But keep in mind that when evaluating goods or services, there are more aspects to quality than just price alone. This is a major consideration in nonprofit human service organizations, where most of the ‘customers’ make no direct cash investment at all in the service/good. Most of our customers invest significant time, energy and emotion in order to access services. Don’t overlook this….respect it.Survey after survey of low-income consumers who use public services indicate that they gauge quality via multiple attributes. Outstanding nonprofits do several things right.
First, they consistently improve the actual service/good they provide. They do this by having valid metrics to measure valid outcomes. Then management uses these outcomes to focus staff on the strategic question of how to improve on the numbers.They provide superior customer service, which means streamlined paperwork/information requests, minimal bureaucracy, and quick decisions on all matters. Human service organizations that are difficult to deal with are not quality. These organizations cost their customers time and frustrate efforts of our most vulnerable populations to change the conditions of their lives.

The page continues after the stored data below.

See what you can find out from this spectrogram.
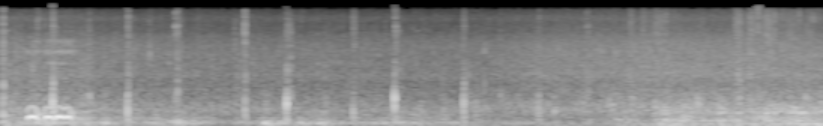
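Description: An owl hoots a couple of times during a storm while rain pours steadily and thunder rumbles low beneath it, with scattered sharp drips and cracks throughout.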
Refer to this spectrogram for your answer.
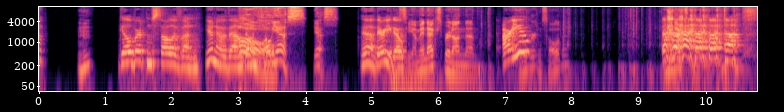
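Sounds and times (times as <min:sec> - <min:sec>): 
speech: 0:00.0 - 0:08.1, 0:08.8 - 0:10.7
typing on a computer keyboard: 0:07.6 - 0:10.3
laughter: 0:09.4 - 0:10.7.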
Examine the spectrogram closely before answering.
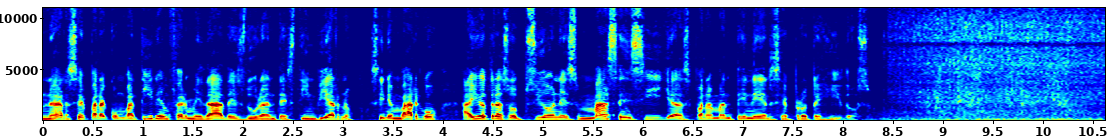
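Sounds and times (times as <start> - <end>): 
speech: 0.0 - 8.9
tap water running while washing hands: 8.4 - 10.6.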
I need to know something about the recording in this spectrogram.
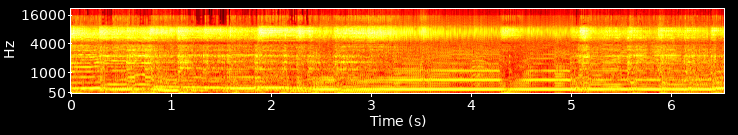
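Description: Live blues band playing an instrumental passage on electric guitar, bass guitar and drums. The lead steps down through a run of notes, then holds one long note from just under halfway to near the end, over a steady drum beat.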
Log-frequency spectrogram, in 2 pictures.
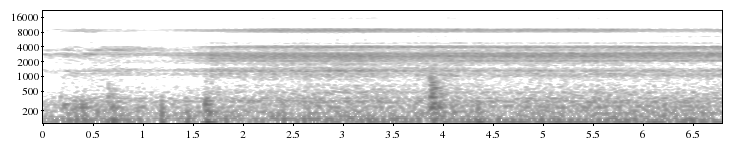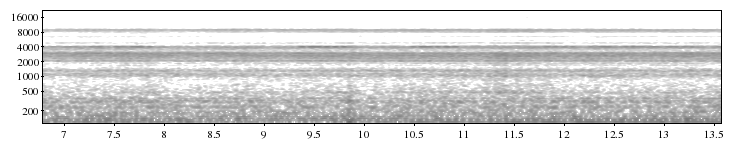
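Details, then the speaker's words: Home-built 40 m direct-conversion receiver after fixing AF amplifier hum: steady hiss of band static with no hum or buzz and faint CW Morse audible; receiver working normally. "I don't know if you can hear that that is just static and actually if you're listening carefully you can hear some CW"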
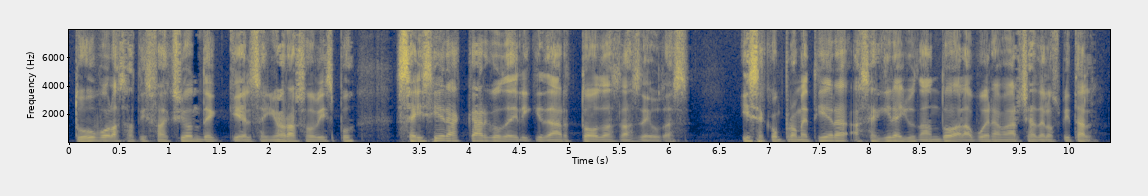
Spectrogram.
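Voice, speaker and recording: A man narrating a scripted radio drama in a solemn, measured storytelling manner. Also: low voice, no room sound, clean studio sound. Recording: clear music bed behind.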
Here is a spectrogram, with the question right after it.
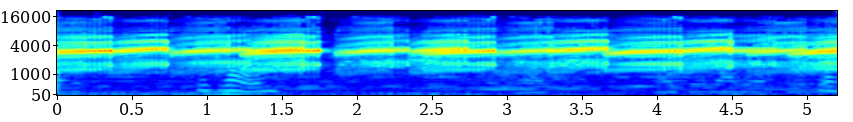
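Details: Very loud frogs in the countryside, giving high rising trilled calls in quick overlapping runs, with a short gap near the two-second mark and a brief lower sliding sound near the start.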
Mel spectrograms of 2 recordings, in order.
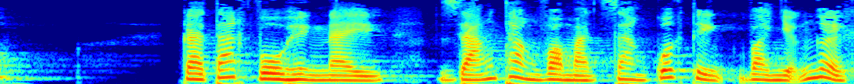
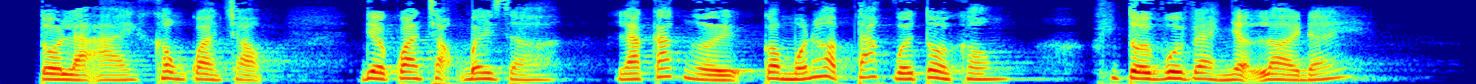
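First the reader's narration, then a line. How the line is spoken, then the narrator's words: Loud laughing reply. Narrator (Vietnamese): Trần Bình cười to, trả lời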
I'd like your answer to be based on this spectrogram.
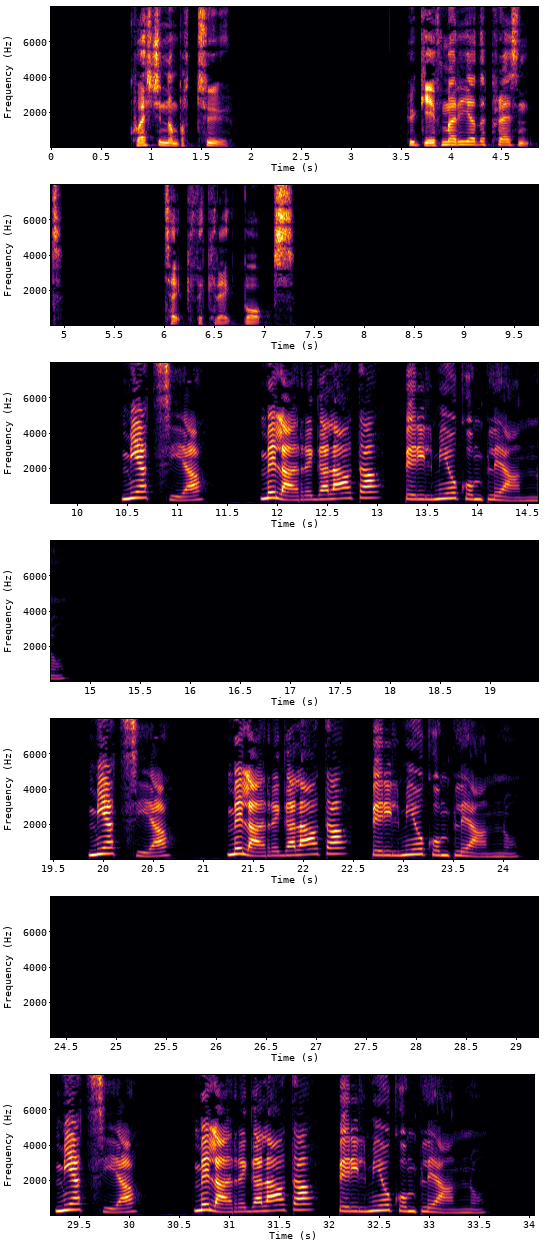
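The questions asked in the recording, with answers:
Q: Who gave Maria the present?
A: Her aunt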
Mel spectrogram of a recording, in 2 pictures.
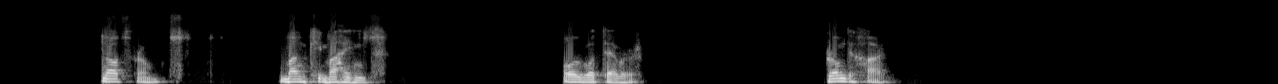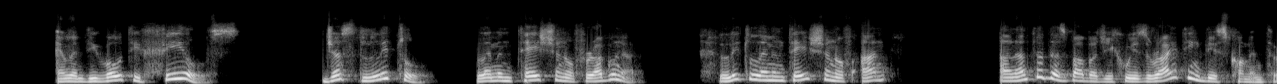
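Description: A middle-aged man speaks in short bursts and then at length through an online call.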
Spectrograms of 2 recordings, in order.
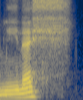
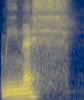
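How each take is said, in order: First: The final consonant is a sh sound. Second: The same.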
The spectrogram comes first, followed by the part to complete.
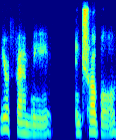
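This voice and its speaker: Pitched in the middle range, the speaker uses a put-on character voice. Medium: actual play. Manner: clipped, terse.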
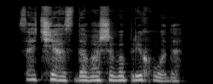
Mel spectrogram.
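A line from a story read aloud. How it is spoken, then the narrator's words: Quiet. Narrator (Russian): тихо проговорил собеседник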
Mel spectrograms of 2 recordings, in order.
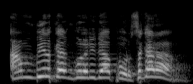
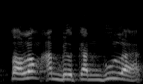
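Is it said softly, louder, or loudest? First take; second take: loudest; softly. First: It is said loudest of all. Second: It is said at normal volume.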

One cannot discuss quality without eventually addressing Lean Operations. Nonprofits that make internal process improvements create value in the form of decreased costs or increased outcomes. These will be the organizations that Funders Want To Fund and the Public Will Want To Use. Advancements in technology for equipment, materials and software offer opportunities for human service organizations to impress consumers, funders and taxpayers.So there are many aspects of quality. Nonprofits who are proactive in the above areas will be able to keep their customer base happy even if they are not the lowest priced supplier in the pack. What are you willing to pay for? What are your end-users willing to give up in order to use your services. And most important, what are your funders willing to buy off of you?